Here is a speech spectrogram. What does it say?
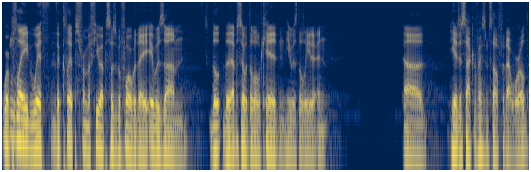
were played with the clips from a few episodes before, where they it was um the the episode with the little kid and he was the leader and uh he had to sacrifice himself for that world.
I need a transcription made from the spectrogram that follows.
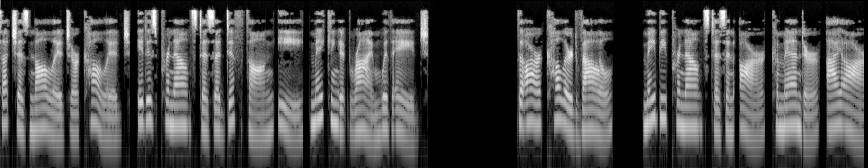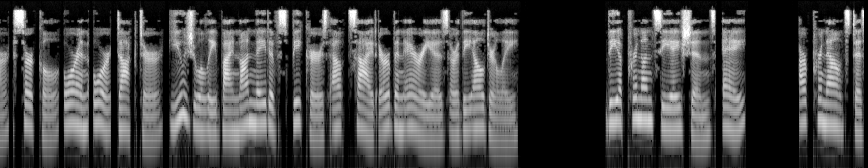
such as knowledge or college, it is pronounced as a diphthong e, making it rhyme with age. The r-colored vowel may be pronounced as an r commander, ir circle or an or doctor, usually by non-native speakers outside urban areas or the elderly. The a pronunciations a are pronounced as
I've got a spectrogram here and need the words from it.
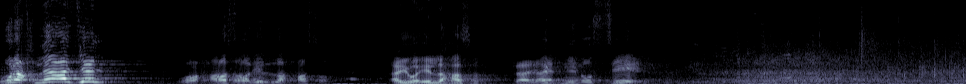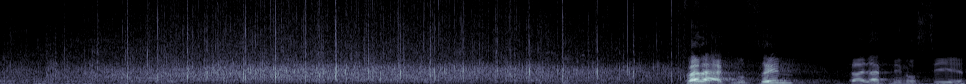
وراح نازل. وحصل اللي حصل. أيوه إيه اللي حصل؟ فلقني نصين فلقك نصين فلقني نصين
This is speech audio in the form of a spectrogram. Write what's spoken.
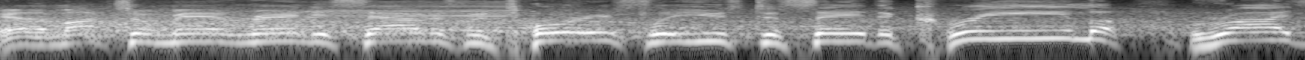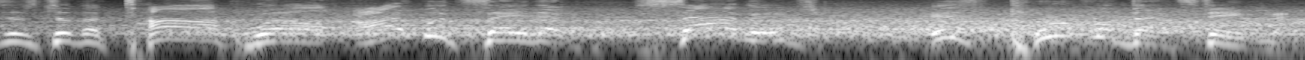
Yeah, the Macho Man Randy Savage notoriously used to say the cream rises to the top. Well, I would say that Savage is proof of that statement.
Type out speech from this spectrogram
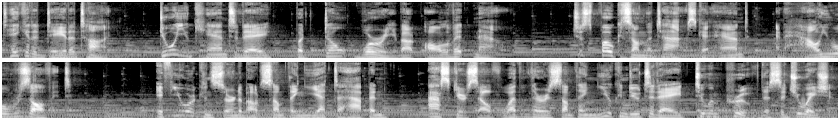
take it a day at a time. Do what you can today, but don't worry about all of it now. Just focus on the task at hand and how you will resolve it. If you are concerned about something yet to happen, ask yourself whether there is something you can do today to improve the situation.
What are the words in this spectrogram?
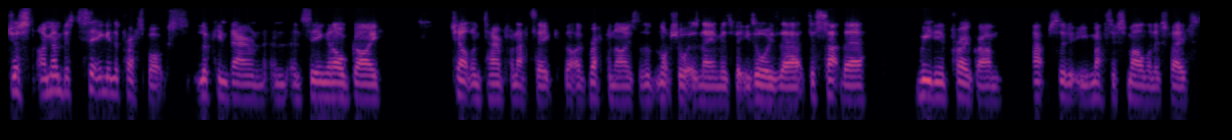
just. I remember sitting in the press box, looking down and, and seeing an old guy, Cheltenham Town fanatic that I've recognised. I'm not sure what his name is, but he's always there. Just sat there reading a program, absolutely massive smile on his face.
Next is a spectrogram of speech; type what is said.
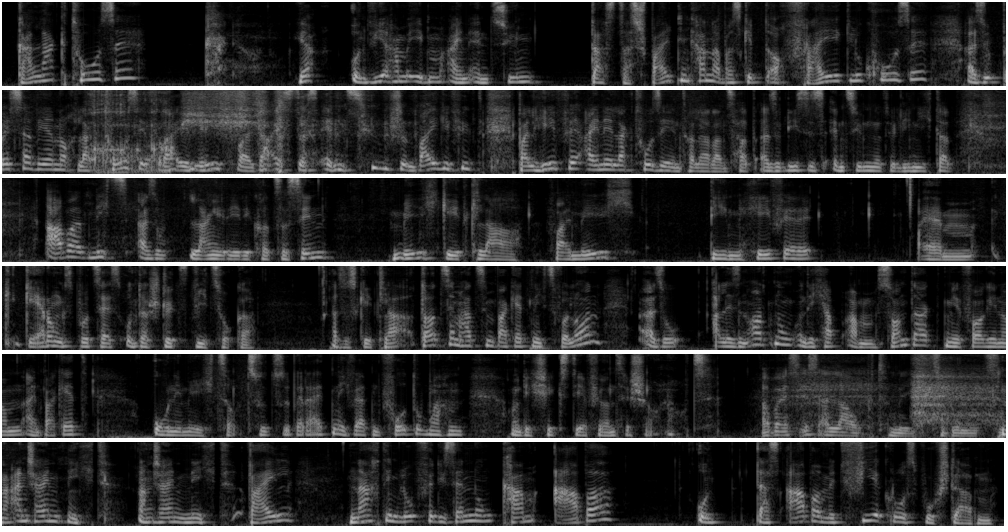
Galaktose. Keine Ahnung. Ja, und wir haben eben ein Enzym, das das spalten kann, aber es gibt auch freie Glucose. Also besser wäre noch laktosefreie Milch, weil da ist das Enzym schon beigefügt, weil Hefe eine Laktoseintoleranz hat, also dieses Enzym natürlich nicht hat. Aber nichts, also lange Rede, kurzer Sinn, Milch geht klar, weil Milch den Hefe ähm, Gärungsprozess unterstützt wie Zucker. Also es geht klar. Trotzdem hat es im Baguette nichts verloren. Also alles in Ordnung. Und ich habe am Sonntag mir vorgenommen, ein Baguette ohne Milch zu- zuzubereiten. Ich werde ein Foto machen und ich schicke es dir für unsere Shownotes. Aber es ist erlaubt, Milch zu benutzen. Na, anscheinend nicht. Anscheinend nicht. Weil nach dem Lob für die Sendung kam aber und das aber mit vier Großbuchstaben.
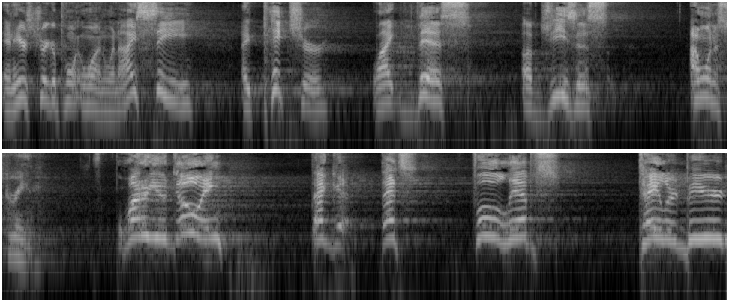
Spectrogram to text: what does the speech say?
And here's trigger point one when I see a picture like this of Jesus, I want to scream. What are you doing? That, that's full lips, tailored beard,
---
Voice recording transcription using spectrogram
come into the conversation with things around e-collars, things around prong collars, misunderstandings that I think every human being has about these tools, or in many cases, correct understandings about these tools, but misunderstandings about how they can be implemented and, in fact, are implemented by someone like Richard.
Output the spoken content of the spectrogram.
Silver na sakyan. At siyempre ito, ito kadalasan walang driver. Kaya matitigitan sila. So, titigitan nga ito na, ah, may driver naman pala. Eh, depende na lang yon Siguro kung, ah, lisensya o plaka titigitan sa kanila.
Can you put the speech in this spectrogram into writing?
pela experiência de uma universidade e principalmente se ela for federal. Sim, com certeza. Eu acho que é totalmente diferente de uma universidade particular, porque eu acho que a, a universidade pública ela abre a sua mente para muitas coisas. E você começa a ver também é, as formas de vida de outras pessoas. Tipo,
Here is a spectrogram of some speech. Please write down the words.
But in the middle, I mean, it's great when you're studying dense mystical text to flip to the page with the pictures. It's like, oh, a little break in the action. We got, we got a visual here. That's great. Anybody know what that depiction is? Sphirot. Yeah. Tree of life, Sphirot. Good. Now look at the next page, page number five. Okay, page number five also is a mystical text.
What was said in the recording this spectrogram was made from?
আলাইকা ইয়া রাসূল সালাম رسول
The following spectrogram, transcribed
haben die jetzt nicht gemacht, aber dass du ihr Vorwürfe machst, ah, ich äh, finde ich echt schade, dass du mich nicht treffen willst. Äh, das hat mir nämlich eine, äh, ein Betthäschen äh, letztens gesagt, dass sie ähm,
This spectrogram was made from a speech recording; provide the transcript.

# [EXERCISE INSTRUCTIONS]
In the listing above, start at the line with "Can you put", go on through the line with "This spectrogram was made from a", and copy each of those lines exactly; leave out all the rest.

# [RESULT BELOW]
Can you put the speech in this spectrogram into writing?
pela experiência de uma universidade e principalmente se ela for federal. Sim, com certeza. Eu acho que é totalmente diferente de uma universidade particular, porque eu acho que a, a universidade pública ela abre a sua mente para muitas coisas. E você começa a ver também é, as formas de vida de outras pessoas. Tipo,
Here is a spectrogram of some speech. Please write down the words.
But in the middle, I mean, it's great when you're studying dense mystical text to flip to the page with the pictures. It's like, oh, a little break in the action. We got, we got a visual here. That's great. Anybody know what that depiction is? Sphirot. Yeah. Tree of life, Sphirot. Good. Now look at the next page, page number five. Okay, page number five also is a mystical text.
What was said in the recording this spectrogram was made from?
আলাইকা ইয়া রাসূল সালাম رسول
The following spectrogram, transcribed
haben die jetzt nicht gemacht, aber dass du ihr Vorwürfe machst, ah, ich äh, finde ich echt schade, dass du mich nicht treffen willst. Äh, das hat mir nämlich eine, äh, ein Betthäschen äh, letztens gesagt, dass sie ähm,
This spectrogram was made from a speech recording; provide the transcript.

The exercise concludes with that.